We have a lot more history to make.”
Those were the words of Danica Patrick just two Sundays ago following her history-making pole run for the 55th Daytona 500 as she became the first woman to ever earn a NASCAR Sprint Cup Series pole position.
But those were more than just words for Patrick, the driver of the No. 10 GoDaddy.com Chevrolet SS for Stewart-Haas Racing (SHR). Being competitive, having success on the racetrack and even making a little history along the way are the goals that she and her No. 10 team set forth for their first full Sprint Cup season together.
Making more history is just what the 30-year-old Sprint Cup Rookie of the Year candidate did in Sunday’s Daytona 500. She rewrote some of the NASCAR record book yet again thanks to an impressive eighth-place finish at Daytona (Fla.) International Speedway, the highest finishing position ever earned by a woman in the “Great American Race.”

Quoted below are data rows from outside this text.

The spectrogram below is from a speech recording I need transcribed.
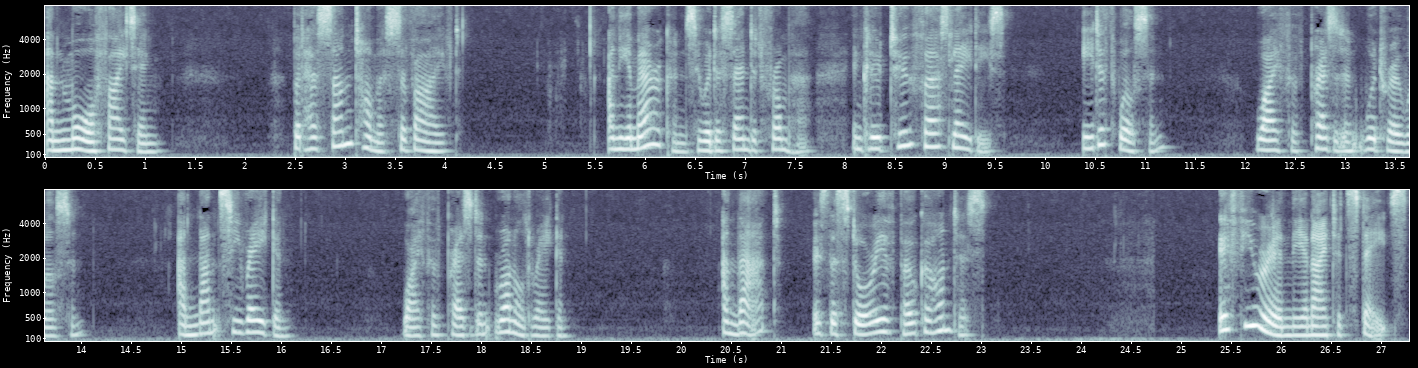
and more fighting. But her son Thomas survived. And the Americans who are descended from her include two First Ladies Edith Wilson, wife of President Woodrow Wilson, and Nancy Reagan, wife of President Ronald Reagan. And that is the story of Pocahontas. If you were in the United States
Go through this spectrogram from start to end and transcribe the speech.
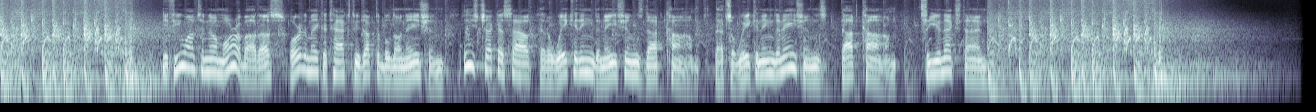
If you want to know more about us or to make a tax deductible donation, please check us out at awakeningthenations.com. That's awakeningthenations.com. See you next time.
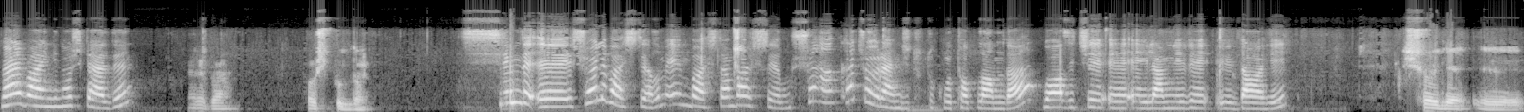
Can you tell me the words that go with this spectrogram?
Merhaba Engin, hoş geldin. Merhaba, hoş buldum. Şimdi e, şöyle başlayalım, en baştan başlayalım. Şu an kaç öğrenci tutuklu toplamda? Boğaziçi e, eylemleri e, dahil. Şöyle, e,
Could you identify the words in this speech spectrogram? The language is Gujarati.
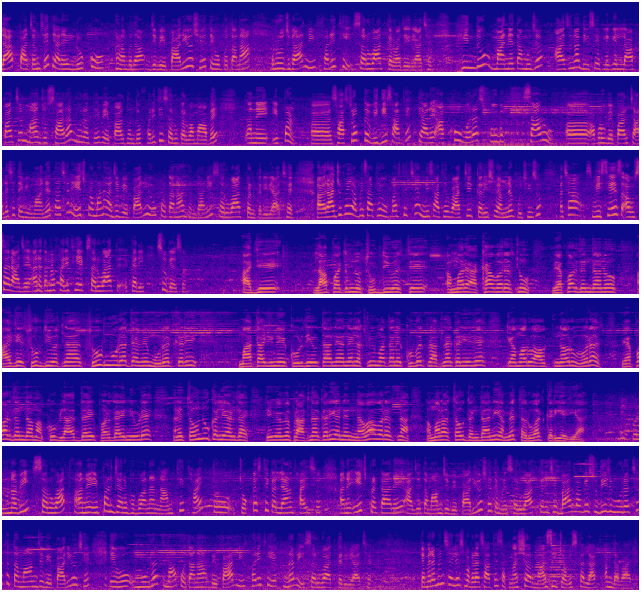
લાભ પાંચમ છે ત્યારે લોકો ઘણા બધા જે વેપારીઓ છે તેઓ પોતાના રોજગારની ફરીથી શરૂઆત કરવા જઈ રહ્યા છે. હિન્દુ માન્યતા મુજબ આજના દિવસે એટલે કે લાભ પાંચમમાં જો સારા મુહૂર્તે વેપાર ધંધો ફરીથી શરૂ કરવામાં આવે અને એ પણ શાસ્ત્રોક્ત વિધિ સાથે, ત્યારે આખું વરસ ખૂબ સારું આપણું વેપાર ચાલે છે તેવી માન્યતા છે ને એ જ પ્રમાણે આજે વેપારીઓ પોતાના ધંધાની શરૂઆત પણ કરી રહ્યા છે. રાજુભાઈ આપણી સાથે ઉપસ્થિત છે, એમની સાથે વાતચીત કરીશું, એમને પૂછીશું. અચ્છા, વિશેષ અવસર આજે અને તમે ફરીથી એક શરૂઆત કરી. શું કહેશો? આજે લાભ પાંચમનો શુભ દિવસ છે. અમારે આખા વર્ષનું વેપાર ધંધાનો આજે શુભ દિવસના શુભ મુહૂર્ત અમે મુહૂર્ત કરી માતાજીને, કુળદેવતાને અને લક્ષ્મી માતાને ખૂબ જ પ્રાર્થના કરીએ છીએ કે અમારું આવનારું વર્ષ વેપાર ધંધામાં ખૂબ લાભદાયી, ફળદાયી નીવડે અને સૌનું કલ્યાણ થાય તેવી અમે પ્રાર્થના કરી અને નવા વર્ષના અમારા સૌ ધંધાની અમે શરૂઆત કરીએ છીએ બિલકુલ, નવી શરૂઆત અને એ પણ જ્યારે ભગવાનના નામથી થાય તો ચોક્કસથી કલ્યાણ થાય છે. અને એ જ પ્રકારે આજે તમામ જે વેપારીઓ છે તેમણે શરૂઆત કરી છે. બાર વાગ્યા સુધી જ મુહૂર્ત છે તો તમામ જે વેપારીઓ છે એવો મુહૂર્તમાં પોતાના વેપારની ફરીથી એક નવી શરૂઆત કરી રહ્યા છે. કેમેરામેન શૈલેષ બગડા સાથે સપના શર્મા, ઝી ચોવીસ કલાક, અમદાવાદ.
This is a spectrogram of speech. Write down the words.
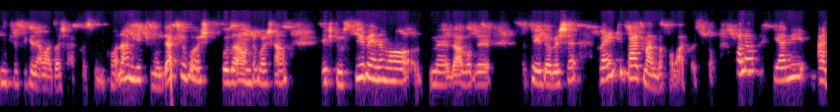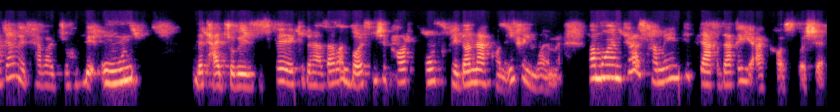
این کسی که دارم ازش عکاسی می‌کنم یک مدتی باش گذرانده باشم یک دوستی بین ما در واقع پیدا بشه و اینکه بعد من بخوام عکاسی کنم. حالا یعنی عدم توجه به اون به تجربه زیسته که به نظر من باعث میشه کار عمق پیدا نکنه. این خیلی مهمه. و مهمتر از همه این که دغدغه عکاس باشه.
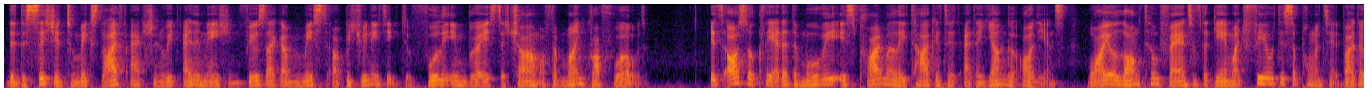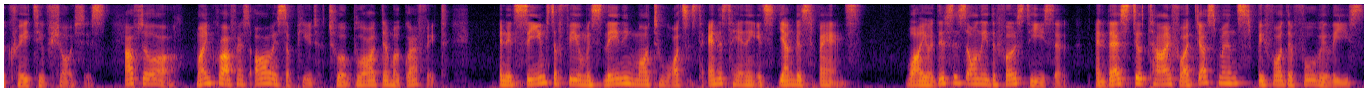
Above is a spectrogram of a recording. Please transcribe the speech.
the decision to mix live action with animation feels like a missed opportunity to fully embrace the charm of the Minecraft world. It's also clear that the movie is primarily targeted at a younger audience, while long-term fans of the game might feel disappointed by the creative choices. After all, Minecraft has always appealed to a broad demographic, and it seems the film is leaning more towards entertaining its youngest fans. While this is only the first teaser, and there's still time for adjustments before the full release,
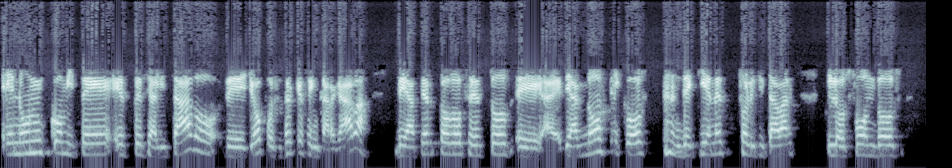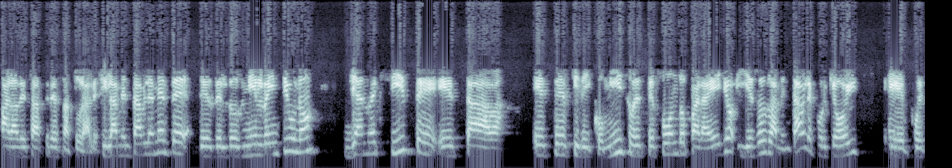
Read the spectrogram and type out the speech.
en un comité especializado de ello, pues es el que se encargaba de hacer todos estos eh, diagnósticos de quienes solicitaban los fondos para desastres naturales. Y lamentablemente, desde el 2021 ya no existe esta este fideicomiso, este fondo para ello, y eso es lamentable porque hoy eh, pues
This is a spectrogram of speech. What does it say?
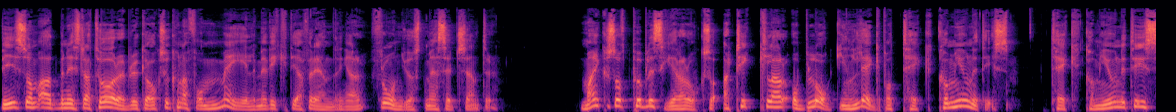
Vi som administratörer brukar också kunna få mejl med viktiga förändringar från just Message Center. Microsoft publicerar också artiklar och blogginlägg på Tech Communities. Tech Communities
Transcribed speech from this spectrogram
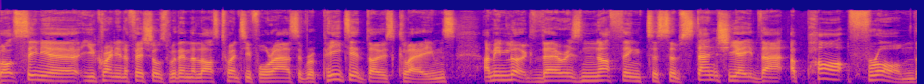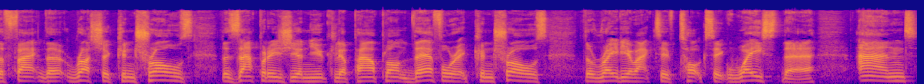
Well, senior Ukrainian officials within the last 24 hours have repeated those claims. I mean, look, there is nothing to substantiate that apart from the fact that Russia controls the Zaporizhia nuclear power plant. Therefore, it controls the radioactive toxic waste there. And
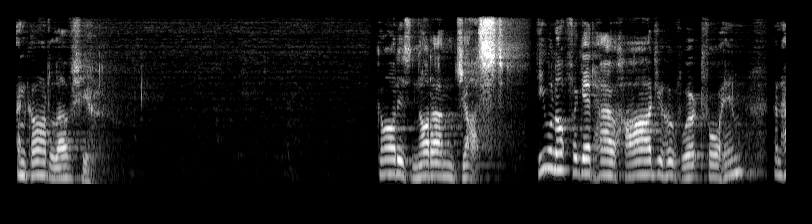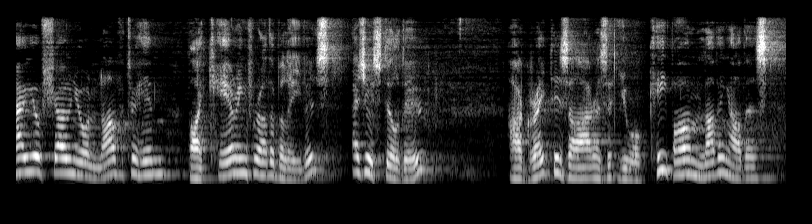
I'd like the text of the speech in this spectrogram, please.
And God loves you. God is not unjust. He will not forget how hard you have worked for Him and how you have shown your love to Him by caring for other believers, as you still do. Our great desire is that you will keep on loving others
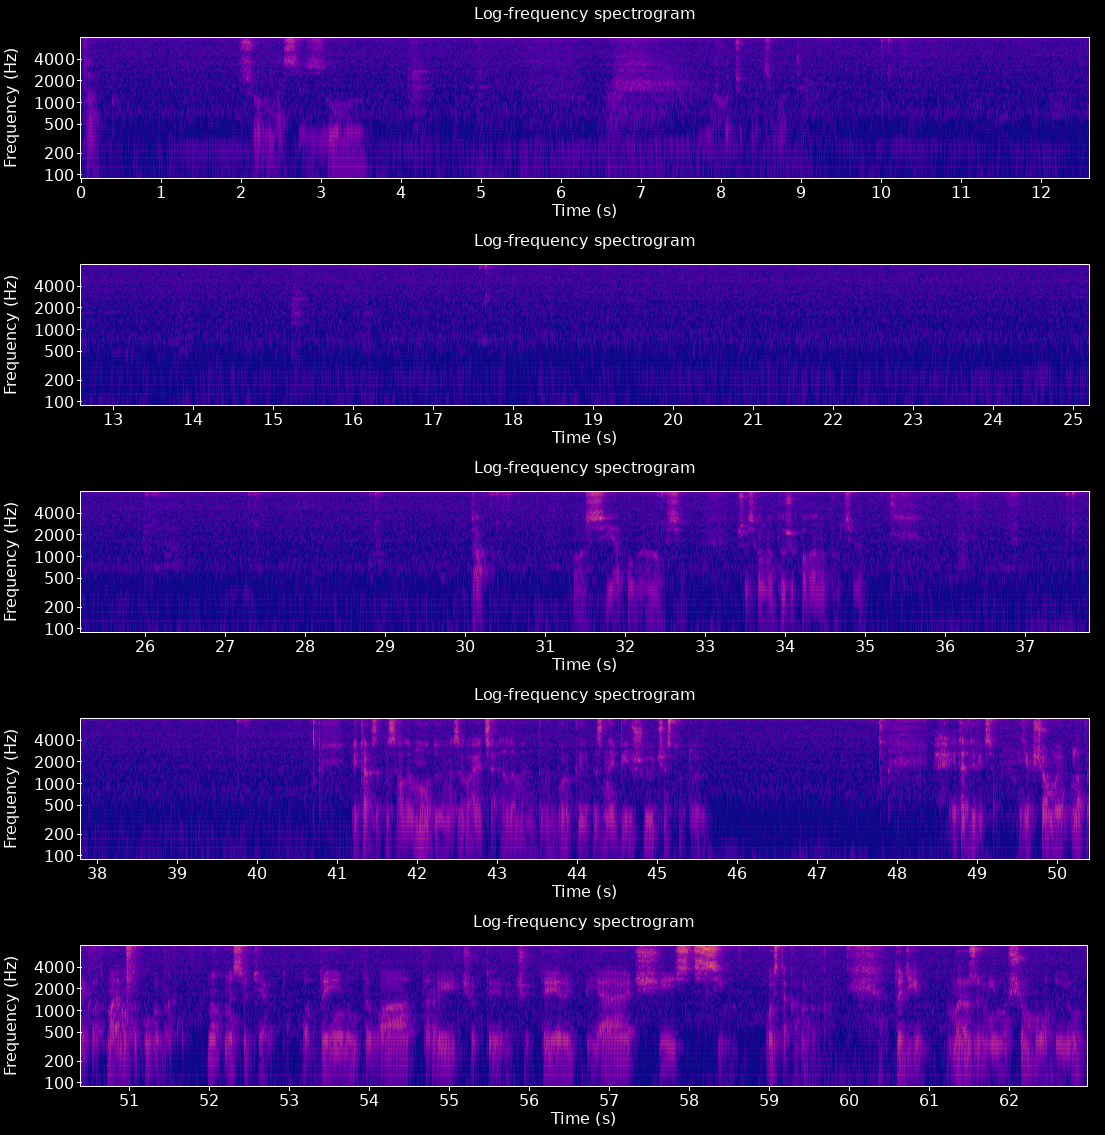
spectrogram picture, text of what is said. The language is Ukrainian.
Так. Що в нас із зумом? Не хочу працювати. Так. Ось я повернувся. Щось воно дуже погано працює. І так, записали. Модою називається елемент виборки з найбільшою частотою. І так дивіться, якщо ми, наприклад, маємо таку виборку, ну, не суттєво. так, 1, 2, 3, 4, 4, 5, 6, 7. Ось така виборка. Тоді ми розуміємо, що модою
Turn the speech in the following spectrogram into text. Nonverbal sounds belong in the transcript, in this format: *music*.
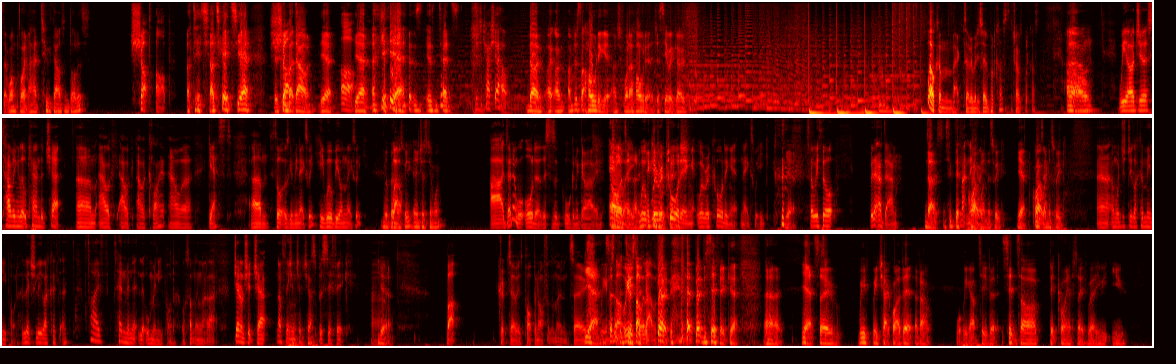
So at one point, I had two thousand dollars. Shut up. I did, I did, yeah. But it's Shut come back down. Yeah, up. yeah, *laughs* yeah. It was, it was intense. Did you cash out? No, I, I'm, I'm just like holding it. I just want to hold it, and just see how it goes. Welcome back to everybody's favorite podcast, the Tribus Podcast. Um, we are just having a little candid chat. Um, our our our client, our guest, um, thought it was going to be next week. He will be on next week. We'll be next week. An interesting one. I don't know what order this is all going to go out in. Oh, Anyway, know. we're, we're all change. recording. We're recording it next week. Yeah. *laughs* so we thought we don't have Dan, No, So it's a different, quiet one this week. Yeah, quiet one this week. uh, and we'll just do like a mini pod, literally like a, a five ten minute little mini pod or something like that. General chit chat, nothing Chit-chit-chat. specific. Um, Yeah. but crypto is popping off at the moment, so Yeah, we're gonna so start. We're gonna start with that. Specific, but, but Pacific, yeah, uh, yeah. So we we chat quite a bit about what we got up to, but since our Bitcoin episode where you you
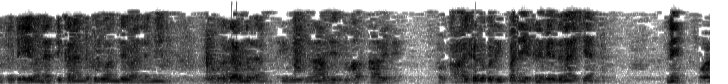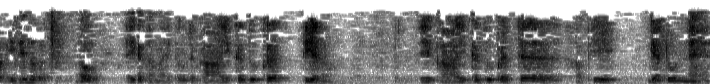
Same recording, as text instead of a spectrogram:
ඒකට ඒව නැති කරන්න පුළුවන් දේවල් නෙමෙයි. ලෝක ධර්ම දැන් මේ වේදනාවේ දුකක් ආවේ නැහැ. ඔය කායික දුක තිබ්බනේ ඒකනේ වේදනයි කියන්නේ. නේ? ඔය නිදි දුක. ඔව්. ඒක තමයි. එතකොට කායික දුක තියෙනවා. ඒ කායික දුකට අපි ගැටුන්නේ නැහැ.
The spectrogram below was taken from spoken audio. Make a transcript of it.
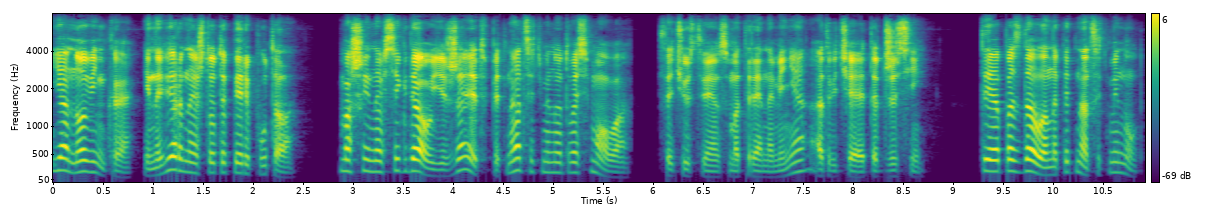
Я новенькая и, наверное, что-то перепутала». «Машина всегда уезжает в 15 минут восьмого», – сочувствием смотря на меня, отвечает Джесси. Ты опоздала на 15 минут».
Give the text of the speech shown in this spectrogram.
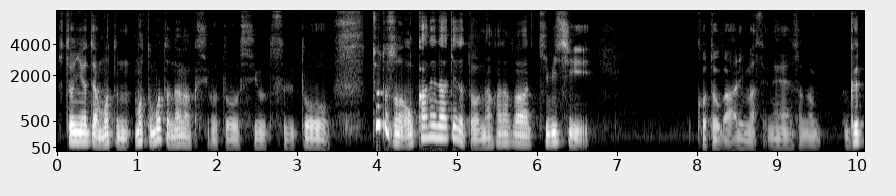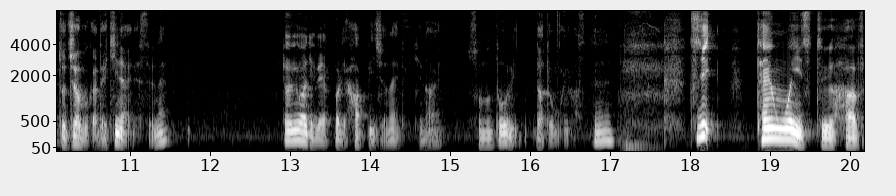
人によってはもっともっともっと長く仕事をしようとするとちょっとそのお金だけだとなかなか厳しいことがありますよね。そのグッドジョブができないですよね。というわけでやっぱりハッピーじゃないといけない。その通りだと思いますね。次。10 ways to have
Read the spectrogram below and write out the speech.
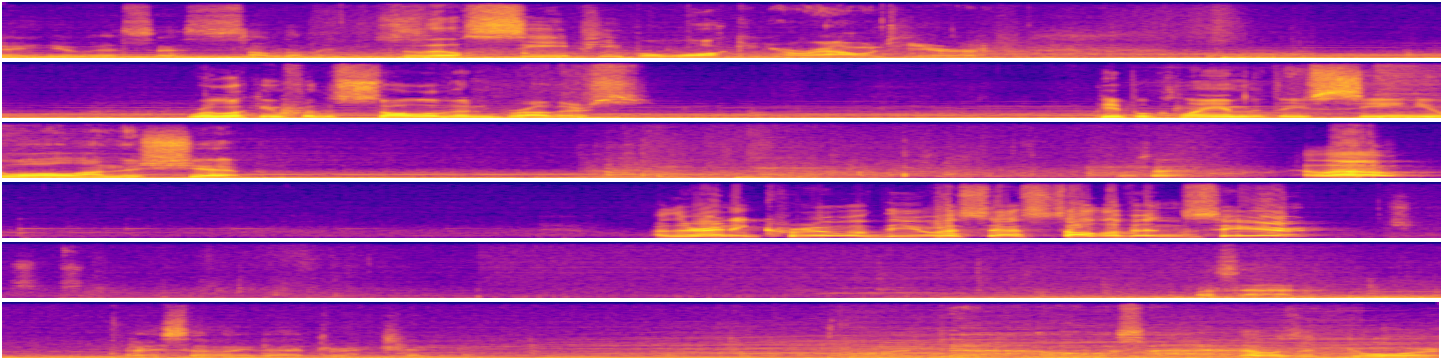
USS Sullivan. So they'll see people walking around here. We're looking for the Sullivan brothers. People claim that they've seen you all on this ship. What's that? Hello? Are there any crew of the USS Sullivans here? What's that? That sounded like that direction. That was a door.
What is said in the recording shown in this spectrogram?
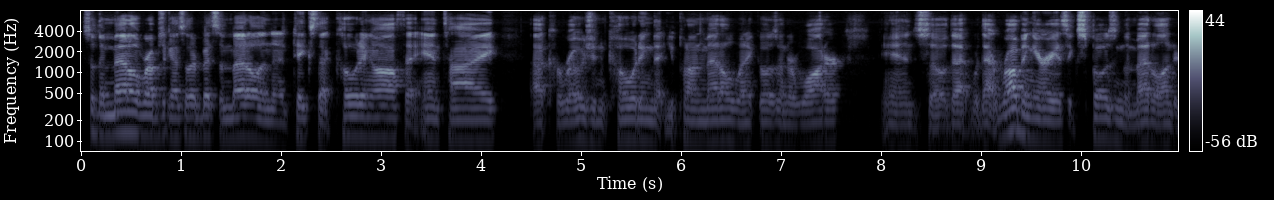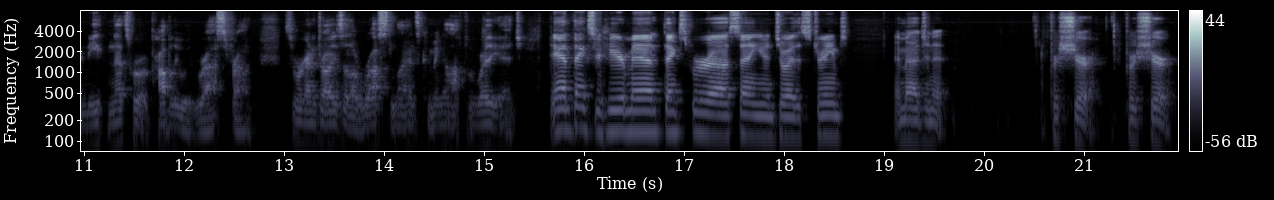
So the metal rubs against other bits of metal and then it takes that coating off, that anti uh, corrosion coating that you put on metal when it goes underwater. And so that that rubbing area is exposing the metal underneath, and that's where it probably would rust from. So we're going to draw these little rust lines coming off of where the edge. Dan, thanks for here, man. Thanks for uh, saying you enjoy the streams. Imagine it. For sure. For sure.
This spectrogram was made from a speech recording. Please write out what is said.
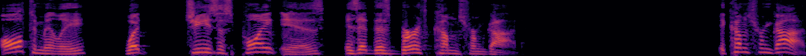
ultimately what Jesus' point is is that this birth comes from God. It comes from God.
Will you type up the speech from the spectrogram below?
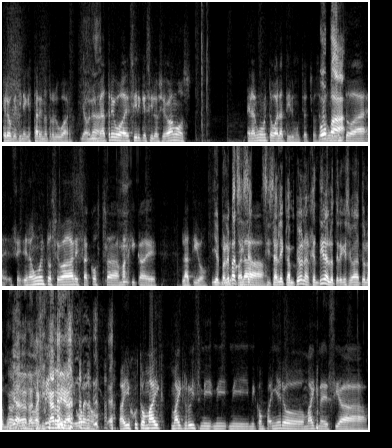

In addition to her history-making pole run and finish in the Daytona 500, Patrick also led five laps (90 to 91 and 127 to 129), becoming the first female to lead NASCAR’s most prestigious race and the first woman to lead Sprint Cup Series laps under green. Janet Guthrie led five laps under caution in 1977 at Ontario (Calif.) Motor Speedway.
This weekend, Patrick and her No. 10 GoDaddy.com team turn their attention from the high banks of Daytona to Phoenix International Raceway.
This team has been here before. In fact, just a few short months ago last November, Patrick and her Tony Gibson-led team earned a 17th-place finish at the mile oval nestled in the Arizona desert. Prior to her record-breaking run at Daytona, Phoenix was the site of Patrick’s best Sprint Cup finish.
As the No. 10 team rolls into Phoenix, it hopes to build on the momentum from Daytona and improve on last November’s finish at the home track for Patrick’s longtime sponsor, GoDaddy.com, which is based in Scottsdale, Ariz., just 30 miles east of Phoenix International Raceway.
And if they make a little more history along the way, so be it. Patrick wants to keep rewriting the history books.